Aim of the task: Restate the data below word for word, and let no image into your version.

Extracted data entries:

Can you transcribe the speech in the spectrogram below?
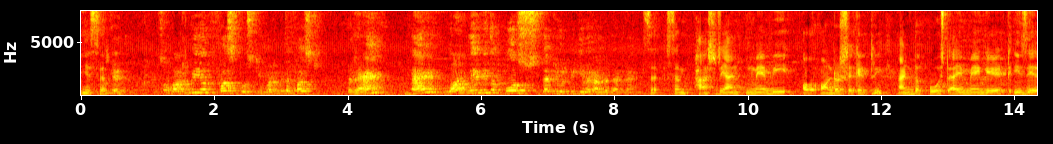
Yes, sir. Okay. So what will be your first posting? What will be the first rank? Hmm. And what may be the posts that you will be given under that rank? Some first rank may be of under secretary and the post I may get is a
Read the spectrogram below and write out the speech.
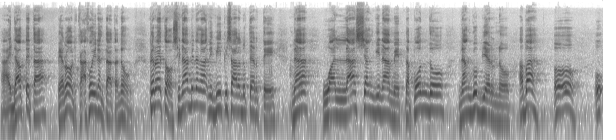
I doubt it ha, pero ka- ako'y nagtatanong. Pero ito, sinabi na nga ni BP Sara Duterte na wala siyang ginamit na pondo ng gobyerno. Aba, oo, o,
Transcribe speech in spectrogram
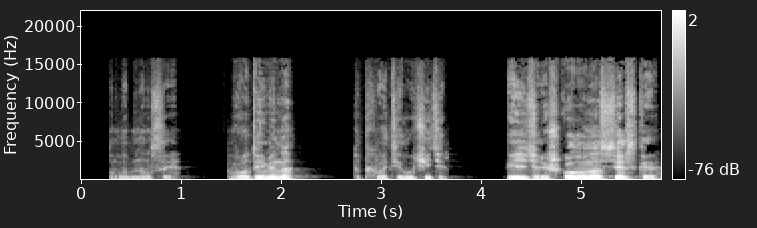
— улыбнулся я. «Вот именно», — подхватил учитель. «Видите ли, школа у нас сельская.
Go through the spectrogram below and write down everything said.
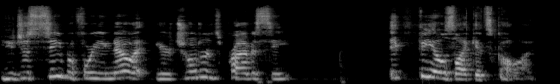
you just see before you know it, your children's privacy, it feels like it's gone.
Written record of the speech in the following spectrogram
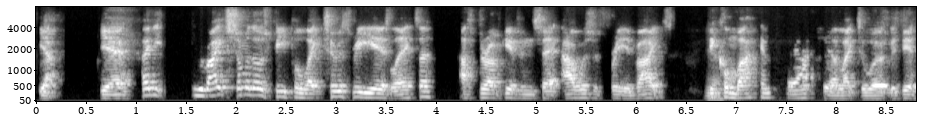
Yeah, yeah, and you're right. Some of those people, like two or three years later, after I've given say hours of free advice, they come back and say, "Actually, I'd like to work with you."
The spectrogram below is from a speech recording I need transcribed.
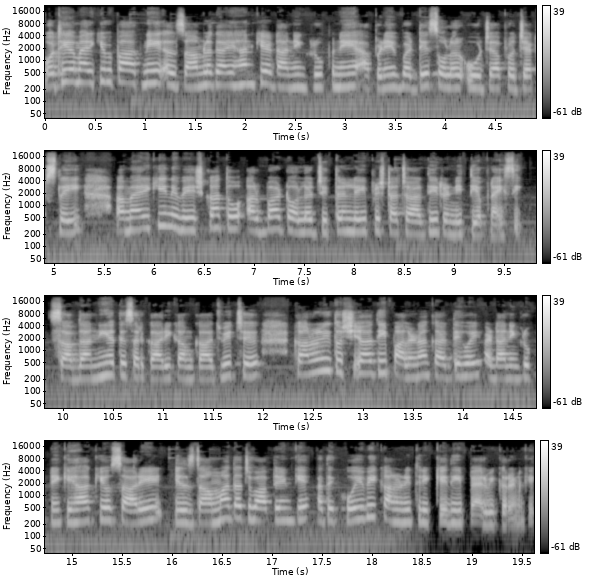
ਉੱਥੇ ਅਮਰੀਕੀ ਵਿਭਾਗ ਨੇ ਇਲਜ਼ਾਮ ਲਗਾਏ ਹਨ ਕਿ ਅਡਾਨੀ ਗਰੁੱਪ ਨੇ ਆਪਣੇ ਵੱਡੇ ਸੋਲਰ ਊਰਜਾ ਪ੍ਰੋਜੈਕਟ ਪ੍ਰੋਜੈਕਟਸ ਲਈ ਅਮਰੀਕੀ ਨਿਵੇਸ਼ਕਾਂ ਤੋਂ ਅਰਬਾਂ ਡਾਲਰ ਜਿੱਤਣ ਲਈ ਭ੍ਰਿਸ਼ਟਾਚਾਰ ਦੀ ਰਣਨੀਤੀ ਅਪਣਾਈ ਸੀ। ਸਾਵਧਾਨੀ ਅਤੇ ਸਰਕਾਰੀ ਕੰਮਕਾਜ ਵਿੱਚ ਕਾਨੂੰਨੀ ਦੋਸ਼ੀਆਂ ਦੀ ਪਾਲਣਾ ਕਰਦੇ ਹੋਏ ਅਡਾਨੀ ਗਰੁੱਪ ਨੇ ਕਿਹਾ ਕਿ ਉਹ ਸਾਰੇ ਇਲਜ਼ਾਮਾਂ ਦਾ ਜਵਾਬ ਦੇਣਗੇ ਅਤੇ ਕੋਈ ਵੀ ਕਾਨੂੰਨੀ ਤਰੀਕੇ ਦੀ ਪੈਰਵੀ ਕਰਨਗੇ।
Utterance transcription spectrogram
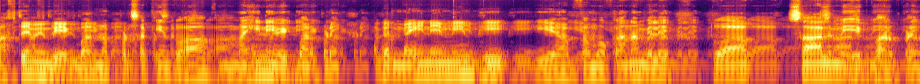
हफ़्ते में भी एक बार न पढ़ सकें तो आप महीने में एक बार पढ़ें। अगर महीने में भी ये आपका मौका ना मिले तो आप साल में एक बार पढ़ें।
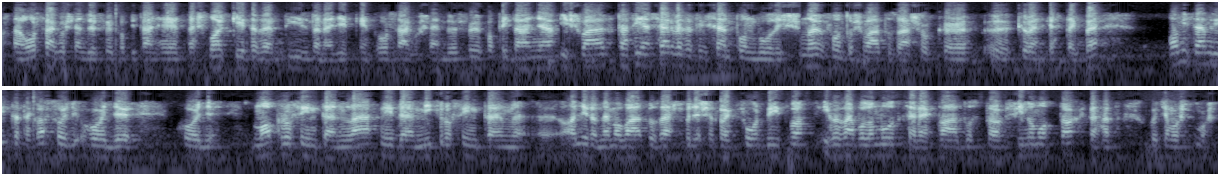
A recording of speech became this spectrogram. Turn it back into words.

Task solution:
Can you transcribe the speech in the spectrogram below?
Yes, sir. Okay. So what will be your first posting? What will be the first rank? Hmm. And what may be the posts that you will be given under that rank? Some first rank may be of under secretary and the post I may get is a
Read the spectrogram below and write out the speech.
I doubt it ha, pero ka- ako'y nagtatanong. Pero ito, sinabi na nga ni BP Sara Duterte na wala siyang ginamit na pondo ng gobyerno. Aba, oo, o,
Transcribe speech in spectrogram
— улыбнулся я. «Вот именно», — подхватил учитель. «Видите ли, школа у нас сельская.
Go through the spectrogram below and write down everything said.
you just see before you know it, your children's privacy, it feels like it's gone.
Written record of the speech in the following spectrogram
Yeah, yeah, and you're right. Some of those people, like two or three years later, after I've given say hours of free advice, they come back and say, "Actually, I'd like to work with you."
The spectrogram below is from a speech recording I need transcribed.
ਉੱਥੇ ਅਮਰੀਕੀ ਵਿਭਾਗ ਨੇ ਇਲਜ਼ਾਮ ਲਗਾਏ ਹਨ ਕਿ ਅਡਾਨੀ ਗਰੁੱਪ ਨੇ ਆਪਣੇ ਵੱਡੇ ਸੋਲਰ ਊਰਜਾ ਪ੍ਰੋਜੈਕਟ ਪ੍ਰੋਜੈਕਟਸ ਲਈ ਅਮਰੀਕੀ ਨਿਵੇਸ਼ਕਾਂ ਤੋਂ ਅਰਬਾਂ ਡਾਲਰ ਜਿੱਤਣ ਲਈ ਭ੍ਰਿਸ਼ਟਾਚਾਰ ਦੀ ਰਣਨੀਤੀ ਅਪਣਾਈ ਸੀ। ਸਾਵਧਾਨੀ ਅਤੇ ਸਰਕਾਰੀ ਕੰਮਕਾਜ ਵਿੱਚ ਕਾਨੂੰਨੀ ਦੋਸ਼ੀਆਂ ਦੀ ਪਾਲਣਾ ਕਰਦੇ ਹੋਏ ਅਡਾਨੀ ਗਰੁੱਪ ਨੇ ਕਿਹਾ ਕਿ ਉਹ ਸਾਰੇ ਇਲਜ਼ਾਮਾਂ ਦਾ ਜਵਾਬ ਦੇਣਗੇ ਅਤੇ ਕੋਈ ਵੀ ਕਾਨੂੰਨੀ ਤਰੀਕੇ ਦੀ ਪੈਰਵੀ ਕਰਨਗੇ।
Utterance transcription spectrogram
हफ़्ते में भी एक बार न पढ़ सकें तो आप महीने में एक बार पढ़ें। अगर महीने में भी ये आपका मौका ना मिले तो आप साल में एक बार पढ़ें।
A recording of speech became this spectrogram. Turn it back into words.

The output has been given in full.